Went to see the movie Priscilla last weekend. It was very different from the Elvis blockbuster of last year. Priscilla was the Steak to the Sizzle known as Elvis.
Apparently, the musician was talented, tormented and totally whacked (on drugs and out of his mind) most days. What he portrayed in public and how he made so many millions were diametrically different from the real person he was.
I’ll bet you even read some of the coverage around Matthew Perry over the last few weeks. The Hollywood guy who led a separate life in and out of rehab. Wanted to be known for helping fellow addicts, NOT as 1/6th of the Friends combo.
This week, I was emailed the following story about a writer interviewing a very famous Hollywood actress.
“I think the most vulgar thing about Hollywood is the way it believes its own gossip,” she told me that day. “I know a lot of men fantasize about me; that’s how Hollywood gossip becomes Hollywood history.”

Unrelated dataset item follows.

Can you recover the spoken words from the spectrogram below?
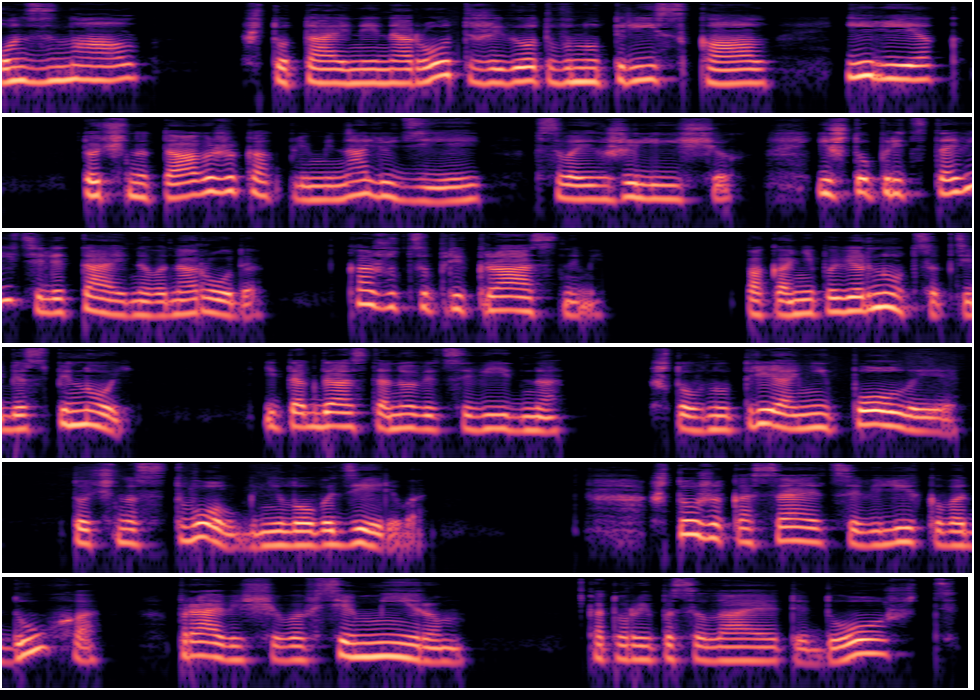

“Is that why you want to write a book?” I asked warily. “You want to put the record straight?”
“I’m broke, honey. I either write the book or sell the jewels.” I was surprised at the frankness with which she admitted it. “And I’m kinda sentimental about the jewels,” she added.
She spoke about her third marriage.
“Frank and I had been married barely a couple of years. The marriage was obviously unravelling even then. I’m just surprised it lasted as long as it did. It was a bad time for Frank. Poor darling, he was so insecure. He was broke. He didn’t have a job. He was hanging on to his place in Palm Springs by the skin of his teeth. It was the last real asset he had.
If he’d lost that, it would have been the end of the line for him. He had made a lot of enemies in his good years before the bobby-soxers found somebody new to throw their panties at. Nobody wanted to be around him. There were no hangers-on. He didn’t amuse them anymore. He couldn’t lift a check. There was nobody but me. He had burned most of his bridges with the press. There was a catalogue of disasters: His voice had gone. MGM had let him go. His agent had let him go. So had CBS.
On top of all that, the poor bastard suffered a hemorrhage of his vocal cords and couldn’t talk, let alone sing, for about six weeks. That’s when I saw through those people. I saw through Hollywood. Naive little country girl that I was, I saw through all the phoniness, all the crap.”
If you are of a certain age, you’ll immediately recognize the name of the lady who spoke. Ava Gardner. At her peak, she was the reigning pin-up model and sex goddess. The husband she was referring to was Frank Sinatra, the most popular and best-selling singer of his time. He used to attract hordes of screaming, swooning adolescent girls.
So, how come I am sharing three stories about Hollywood stars?
And my point is
Because even today, we, the mere cogs in society, remain fascinated by the rich and famous. And we, the ones with no influence, power, wealth and fame, need to understand that the grass is NEVER greener on the other side. Like all things, there is a cost attached to fame.
And even the people in our lives who we think have it amazingly easy have issues.
Human beings are absolutely brilliant at hiding their problems and showcasing their triumphs (both real and manufactured). They are increasingly afraid to let their hair down for fear of being judged harshly. Both men and women. Yes, both.
So next time you think you are not enough, could you take a pause? And breathe. You are normal, sane and flawsomely imperfect. NOBODY has it better than you. But lots of somebodies have it worse.
Can you spread more of what you’ve got around? Because THAT is what is needed. More now than ever before.